Monday, March 11, 2013


Uduhenzagire, mana!
Turaguhimbazaa, mana!

(Bless us, O God!
We need You!
We love You!
We worship You, God!)

As a Master of Sacred Music student at Perkins School of Theology, the music of the global Church is an integral (and now expected) part of my course of study.  In our very first class session with Dr. Hawn, we started learning to sing the faith in Swahili, Shona, Zulu, Spanish, Portuguese, etc.  Thus, when I received the opportunity to serve as a Music and Worship Intern for New Day Upendo, a micro-community meeting at  and engaging with an apartment complex in Dallas where many African refugees are placed upon arrival to the United States, I felt like I was going in with an advantage. Sure, there would be things to learn, but hey, I already know 10+ songs in a variety of African languages, and  we could at least start there while I build relationship and learn from what they've been singing.  

Well, I learned a couple things very quickly: 
1. There are a few songs that seem to have traversed the African continent and have probably been translated into almost every language.  Just because you know that song in Shona (Zimbabwe), does not mean they use the same words in Kenya.  

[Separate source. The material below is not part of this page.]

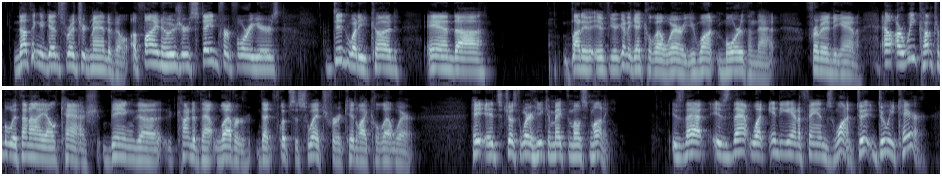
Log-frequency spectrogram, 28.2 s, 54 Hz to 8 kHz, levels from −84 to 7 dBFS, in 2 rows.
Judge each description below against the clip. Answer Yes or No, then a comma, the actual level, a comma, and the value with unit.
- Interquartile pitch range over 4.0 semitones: Yes, average, 4.7 semitones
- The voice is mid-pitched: Yes, medium, 155 Hz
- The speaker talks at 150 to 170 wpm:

2. A lot of what I had been exposed to is either in Shona or Zulu (South Africa).  The majority of the people I serve are not from Zimbabwe or South Africa.  If I wanted to sing something and have it understood, it was time to learn songs in Swahili and/or translate songs into Swahili.  Not being a Swahili speaker (let's face it, I'm not a great Swahili singer), I often find myself running up to my friend Peter and asking, "How do you say 'always' in Swahili?"  [If I ever go to Africa, I may not be able to say much, but I've got "Daima tunaomba (Always, we pray)" and "Hakuna Mungu kama wewe (There's no one like Jesus)" down!]

These two lessons were really just the pre-requisites for the real course I was about to learn in what I will call "the hospitality of song."  But, more on that in a moment.  As I was starting to feel comfortable with translating and learning songs, and mixing the languages we sang in our gatherings, we had two women and their children start coming to New Day just a few days after their arrival in the United States.  These dear women speak very little Swahili, even less English, and their dominant language is Kinyarwanda.  Thankfully, we have a few people in our community who can understand and translate between English and Kinyarwanda, but this language barrier has at times provided a new challenge for many of us.  One particular evening, we did not have anyone in the room capable of translating the lesson into Kinyarwanda, and a man walks in who heard us singing and wanted to see what was going on.  None of us had seen him before, but in he walked, and he turned out to be a fluent speaker of both English and Kinyarwanda.  He was willing to translate for the women, and even participated in the discussion himself.  It was such a beautiful moment of seeing God provide.

As a leader of song, I now have the challenge of finding songs in Kinyarwanda, which absolutely is not going to happen by looking at publications in the United States.  I mean, let's face it, Swahili is at least an option on Google Translate, Kinyarwanda isn't.  So, Peter starts experimenting with adding Kinyarwanda to some of the songs we sing.  Then, last week, Peter remembered a song he learned in Kinyarwanda, the song that I posted at the top.  After spending a week singing the song at any opportunity--in the car, the shower, while shelving books (quietly)--I taught the song to the community yesterday.  Somewhere along the way as I learned and became familiar with the song, it also seeped into my spiritual bones.  It started to gain meaning beyond what the words actually say.  Then, to hear all of us, people of many languages, ages, experiences, and cultures,  come together and sing in a language few are familiar with so that we could sing in solidarity with our was beautiful.  I realized in that moment and upon reflection that they shared something with me of such worth I can barely describe it.  They shared with me the language of their heart, and they let me take it in as my own heart song. I was presented by Peter and these women a song that Means deeply, and in teaching it to me, they offered me the hospitality of song.  They invited me into their musical and linguistic home, and continue to allow me to stay a while to rest, to learn, to grow, to cry, to shout, to be. I am speechless and overwhelmed at the depth of such hospitality.  Praise be to God.  Amen.